about miduight."
"What ails your wile?"
''Oh, she's kinder tired out and
nervous, but as soon as she gets u
good rest for her back asiii tl.u
wood-pile she'll go lo sleep-and for
ger, all about it. SheV nil right,
she ie."
"But the children are crjing,''
continued the officer.
" Yua, kinder crying," repli
ed the man, " but that's noth
ing. That boy, Augustus Ciesar,
he wants . a stick ot gum, lint
he'll soon chaw himself to
sleep on a sliver. The next one,
Charles Henry, he's howlin' 'cause I
won't buy him a rockin'-horse, but
soon's I get time to spunk him he'll
curl down and go to dreainin' of
angels. That gal, Minerva, has got
her mouth ulade up for fried-eakt
and milk, but I'll give her a bit o
pork and bread from the trunk and
she'll never know the difference.
We are kinder sprawled out here,
and we seem to bo kinder afflicted,
but wc arc a icg'lar happy family."
Detroit Free Press.
A little story in Harper j reminds
us of a habit which parents have,
which is the cause of many a bitter
pang to the hearts of their little ones.
A little five year old asked her
manlma to let her run across tho
way to visit a playmate. As she
saw a refusal in her mamma's face,
she put her little rosebud lips up for
a kiss, and said' ''Please don't say
no ; think a minute firsL" Ob, the
wisdom contained in those simple
words! Ho v common it id, when
a little one asks a favor which to us
seems but a trifle, but to their vision
is a matter of great moment, to
thoughtlessly, hastily, snap out a
'No!'' Nor could we, did we pause
to inquire of ourselves why we refu
sed, give a satisfactory reason. It
has become a habit, perhaps, to deny
their wishes, until it must seem to
them that we take delight in thwart
ing their innocent requests. The
little girl desires to go and see a
playmate, the boy wants to go into
the woods for a holiday. There is
no possible objection to cither, but
the hasty"No !' rises to the lips ; the
child, hurt, and smarting under a
sense of injustice, "teases," or else
goes away in sullen silence. Tho
parent feels that he or she has been
too hasty, but believes it beneath
their dignity lo retract now. Be
sides, "What right has a child to
persist, when they arc told no?" is
the question that comes uppermost.
So the child is robbed of a pleasure,
the parent is wounded at its lack of
dutifHl feeling, all of which might
be avoided, if parents would only
heed the little mentor's counsel
''Please think a rainuto first !'- West
ern Bural.
The .Silent Stranger.
A stranger sat in the corner of a
car going to New York, in ea3y at
titude, bis feet upon a large black
trunk. The gentleman conductor
going his rounds, at the first station
politely informed the stranger that
the trunk must be put in the bag
gage car.
To which the stranger nothing re
plied. At tho second station the dis
pleased conductor, more decidedly
told tho strangor that ho must pnt

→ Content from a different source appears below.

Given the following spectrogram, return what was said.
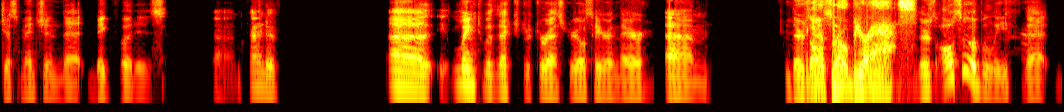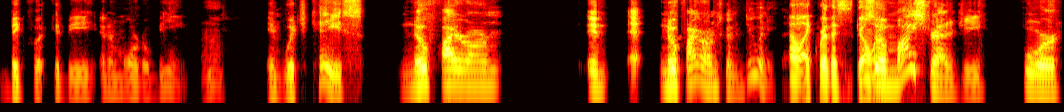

the trunk in the baggage car.
To which the stranger nothing
At the third station the vexed
conductor more imperatively told
the stranger that ho must put the
trunk in the baggage car, or it
would be put off the traiu.
To which the stranger nothing
At the fourth station the irate
conductor had the trunk put off and
To which the stranger nothing
At the fifth station the mollified
conductor, addressing the atranger
begged him to remember that he
had bat done what his duty requir
ed, that he had done it only after
repeated warnings, and that It was
solely the stranger's fault.
, To which the strauger laconically
replied :
"Don't care ; 'taint my trunk."